((
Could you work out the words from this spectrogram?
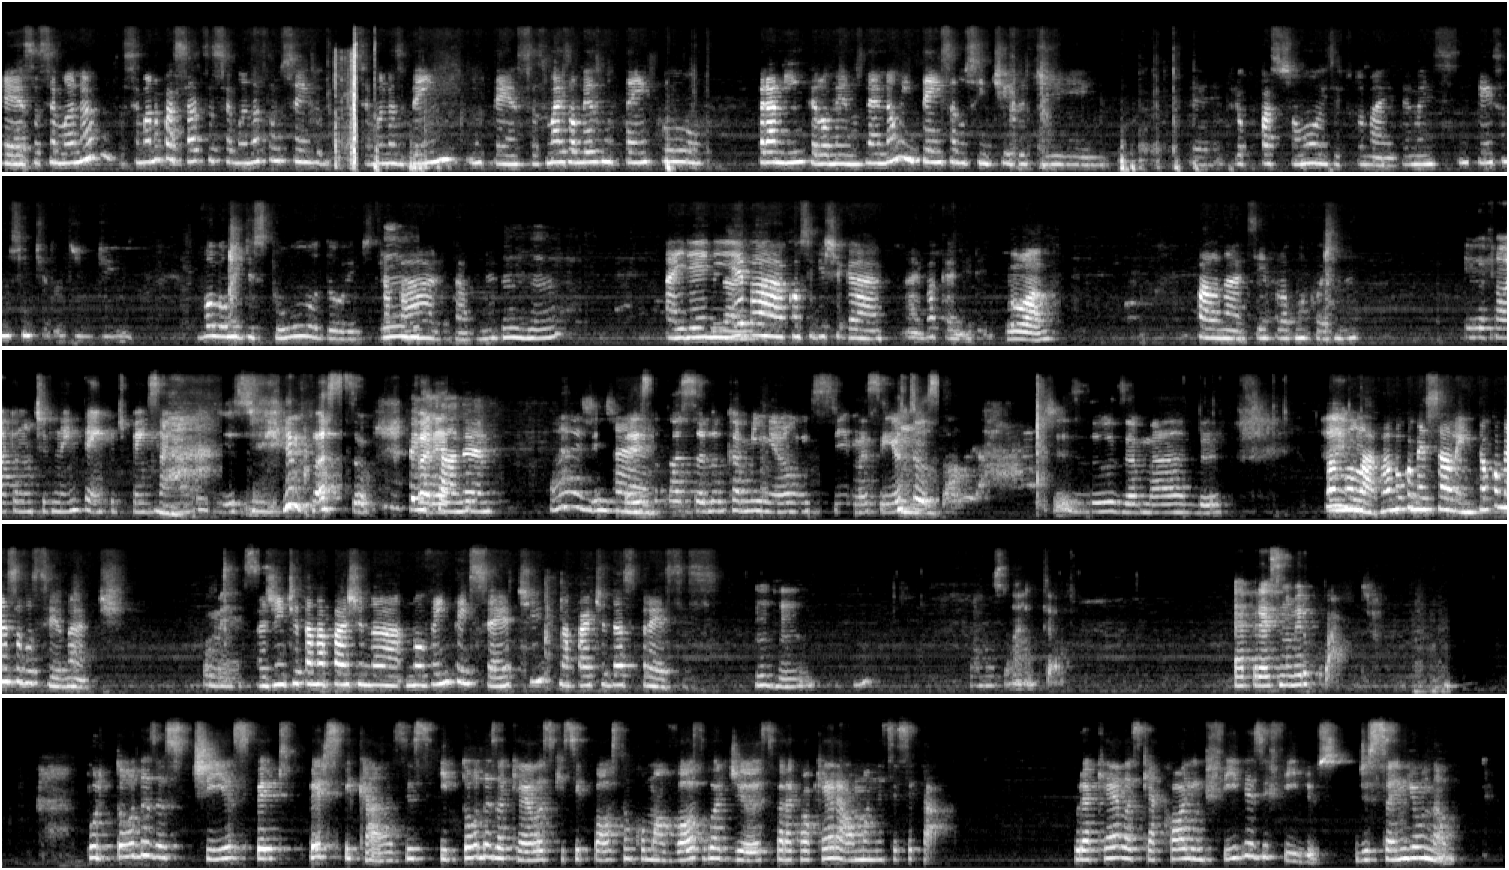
É, essa semana, semana passada, essa semana estão sendo semanas bem intensas, mas ao mesmo tempo, para mim, pelo menos, né, não intensa no sentido de é, preocupações e tudo mais, né, mas intensa no sentido de, de volume de estudo e de trabalho e tal, né? Uhum. A Irene, Verdade. eba, consegui chegar. Ai, bacana, Irene. Boa. Fala, Nath, você ia falar alguma coisa, né? Eu ia falar que eu não tive nem tempo de pensar em nada disso que passou. Pensar, Parece- né? Ai, gente, É. parece que tá passando um caminhão em cima, assim. Eu tô só. Jesus amado. Vamos lá, vamos começar a ler. Então, começa você, Nath. Começa. A gente está na página 97, na parte das preces. Uhum. Vamos lá, então. É a prece número 4. Por todas as tias per- perspicazes e todas aquelas que se postam como avós guardiãs para qualquer alma necessitada. Por aquelas que acolhem filhas e filhos, de sangue ou não,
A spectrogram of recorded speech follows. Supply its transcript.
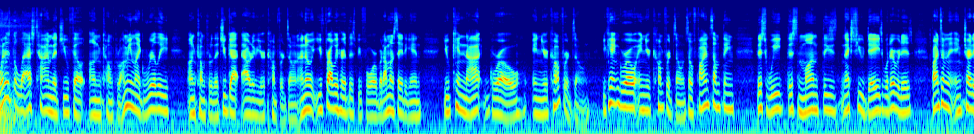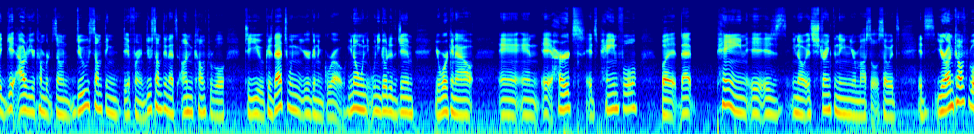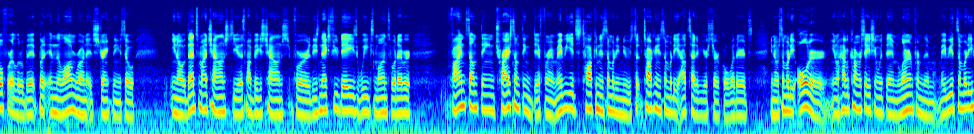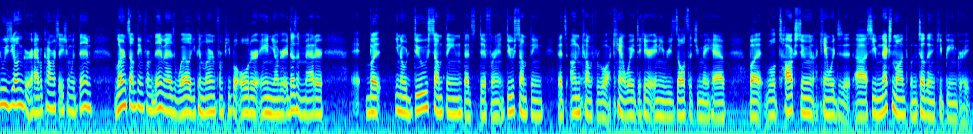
when is the last time that you felt uncomfortable? I mean, like really uncomfortable that you got out of your comfort zone. I know you've probably heard this before, but I'm going to say it again. You cannot grow in your comfort zone. You can't grow in your comfort zone. So find something this week, this month, these next few days, whatever it is, find something and try to get out of your comfort zone. Do something different. Do something that's uncomfortable to you cuz that's when you're going to grow. You know when when you go to the gym, you're working out and and it hurts, it's painful, but that pain is you know it's strengthening your muscles so it's it's you're uncomfortable for a little bit but in the long run it's strengthening so you know, that's my challenge to you. That's my biggest challenge for these next few days, weeks, months, whatever. Find something, try something different. Maybe it's talking to somebody new, talking to somebody outside of your circle, whether it's, you know, somebody older, you know, have a conversation with them, learn from them. Maybe it's somebody who's younger, have a conversation with them, learn something from them as well. You can learn from people older and younger. It doesn't matter. Eh, but you know, do something that's different, do something that's uncomfortable. I can't wait to hear any results that you may have. But we'll talk soon. I can't wait to uh, see you next month. But until then, keep being great.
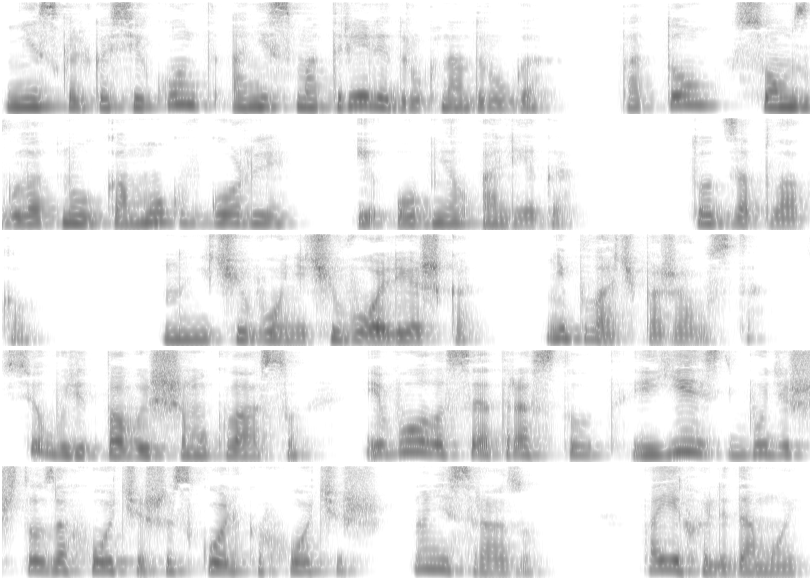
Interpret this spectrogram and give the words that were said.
Несколько секунд они смотрели друг на друга, Потом Сом сглотнул комок в горле и обнял Олега. Тот заплакал. «Ну ничего, ничего, Олежка, не плачь, пожалуйста. Все будет по высшему классу, и волосы отрастут, и есть будешь что захочешь и сколько хочешь, но не сразу. Поехали домой.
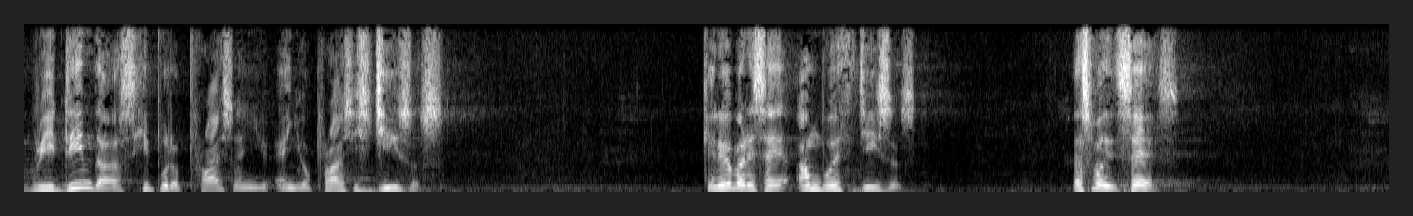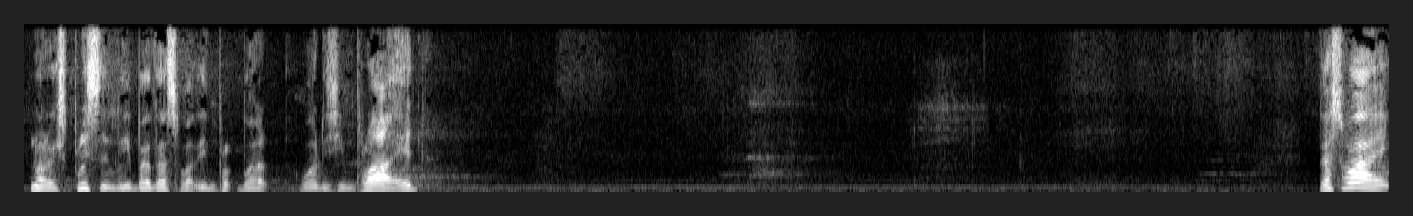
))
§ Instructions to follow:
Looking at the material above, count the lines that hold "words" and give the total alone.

§ Final answer:
2